Daydreams, Nightdreams

    Robert DeNiro plays Harry Tuttle, the subversive heating engineer, in Terry Gilliam's Brazil. Jonathan Price and Kim Greist play runaways escaping the dystopian city though only in the tortured mind of Price's Sam Lowry. There is, of course, much more to Gilliam's greatest film, even if a large part of the story was dropped from the original script which moldered for seven years in the director's attic.
    I was in the second year of college when I first saw it. This portrait of an Orwellian society ruled by bureaucrats engaged in the banality of evil seemed to speak true to my experience as an underclassman at a state university in Reagan's America where for the first time in my life I was my social security number and took classes - if I could get them - not because I wanted to, but because it was expected of me and I needed this many ENGs and that many EUHs and either a BSC or a BOT. We were directed to choose a major and imagine a future career, but no one spoke to us about purpose or vision or anything as naive as dreams. Sam Lowry is rescued from the torturer's chair and invited to aid Tuttle's revolutionaries downstairs in wiping out a squadron of jackbooted thugs and I didn't need to know that this scene parodies Eisenstein's "Odessa Steps" sequence to realize its fierce humor.
    One night, after watching Brazil once again, this time on acid, we got in the car and drove to the coast, then balancing along the handrail of a boardwalk, a full moon lighting our way to a roiling surfscape. Tuttle, the terrorist heating repairman, is quite the marksman planting a bullet neatly in the baby-face-masked forehead of Michael Palin's torturer.
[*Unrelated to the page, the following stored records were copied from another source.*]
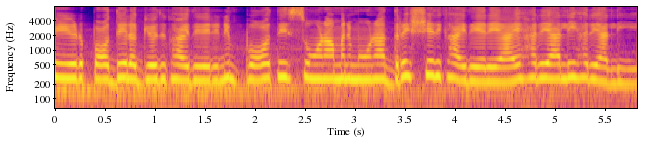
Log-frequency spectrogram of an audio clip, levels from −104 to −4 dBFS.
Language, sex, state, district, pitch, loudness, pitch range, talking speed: Punjabi, female, Delhi, New Delhi, 255 Hz, -14 LUFS, 245-265 Hz, 215 wpm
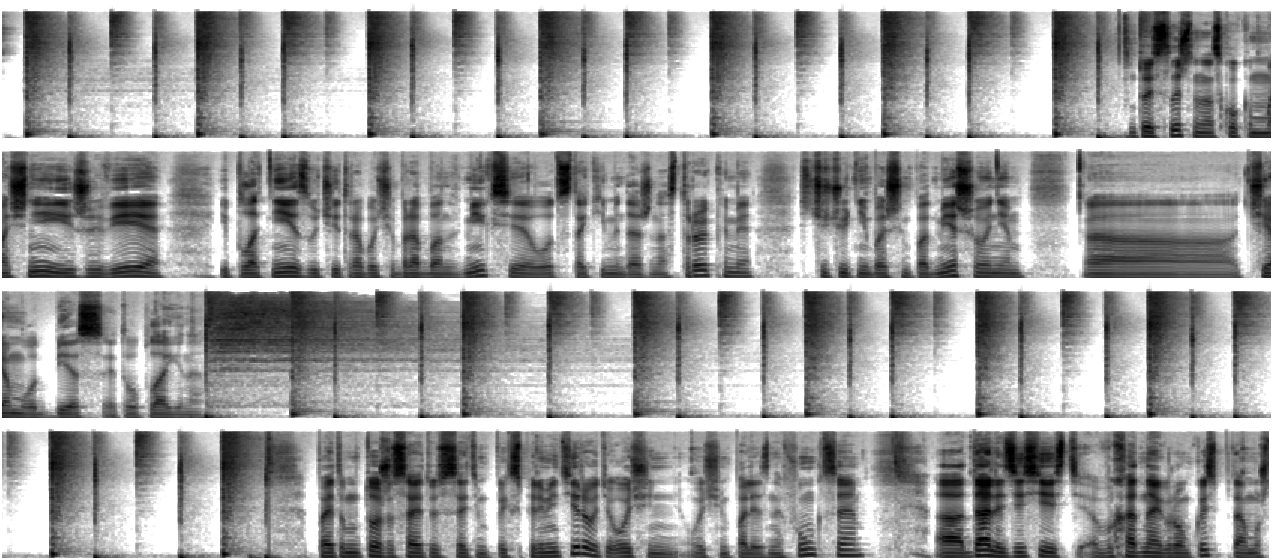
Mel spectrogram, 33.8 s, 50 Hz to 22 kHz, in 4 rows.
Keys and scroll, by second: 7.3 space, 18.2 space, 27.0 space.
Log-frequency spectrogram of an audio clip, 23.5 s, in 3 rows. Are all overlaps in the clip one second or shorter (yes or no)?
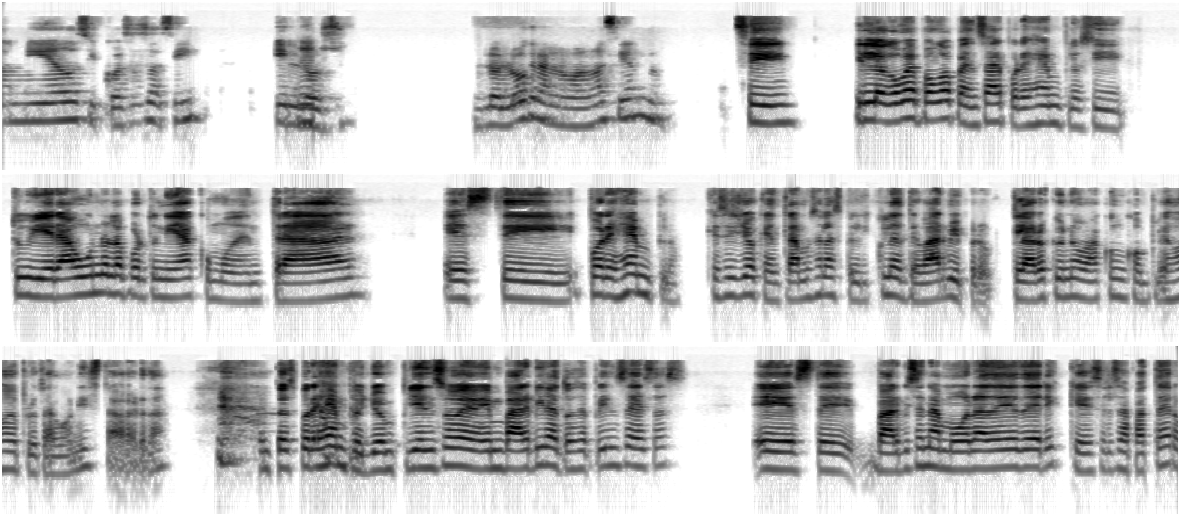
yes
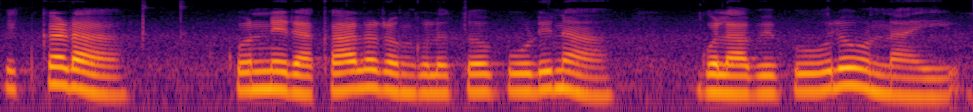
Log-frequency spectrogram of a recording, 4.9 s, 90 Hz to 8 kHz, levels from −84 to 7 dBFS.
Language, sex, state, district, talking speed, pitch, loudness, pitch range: Telugu, female, Telangana, Hyderabad, 100 wpm, 210 Hz, -16 LUFS, 195-230 Hz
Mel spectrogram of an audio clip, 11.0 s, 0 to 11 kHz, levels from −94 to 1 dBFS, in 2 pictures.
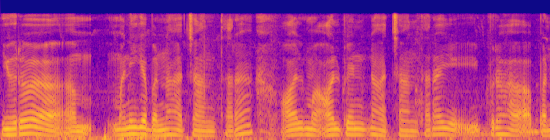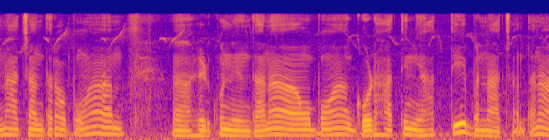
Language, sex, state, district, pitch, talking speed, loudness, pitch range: Kannada, male, Karnataka, Dharwad, 130 Hz, 190 wpm, -18 LUFS, 120-145 Hz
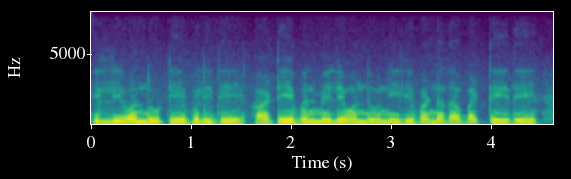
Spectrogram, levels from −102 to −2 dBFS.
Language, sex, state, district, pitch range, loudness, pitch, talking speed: Kannada, male, Karnataka, Bidar, 150-160 Hz, -13 LUFS, 155 Hz, 155 wpm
He rappels hundreds of feet from the ceiling of the ministry building which is as crazy as running the bulls in Pamplona or deciding on the spur of the moment to jump from one railing to the other, an idea that seems brilliant the moment before I do it.

copyright 2017 John Talbird

   


John Talbird


author's bio

    John Talbird's chapbook of stories, A Modicum of Mankind, with images by artist Leslie Kerby was recently published by Brooklyn's Nortre Maar. In addition to poeticdiversity, his fiction and essays have appeared in Ploughshares, Ambit, Grain, The Literary Review, Juked and many others. He's a frequent contributor to Film International and on the editorial board of Green Hills Literary Lantern. An English professor at Queensborough Community College,he lives with his wife in New York City.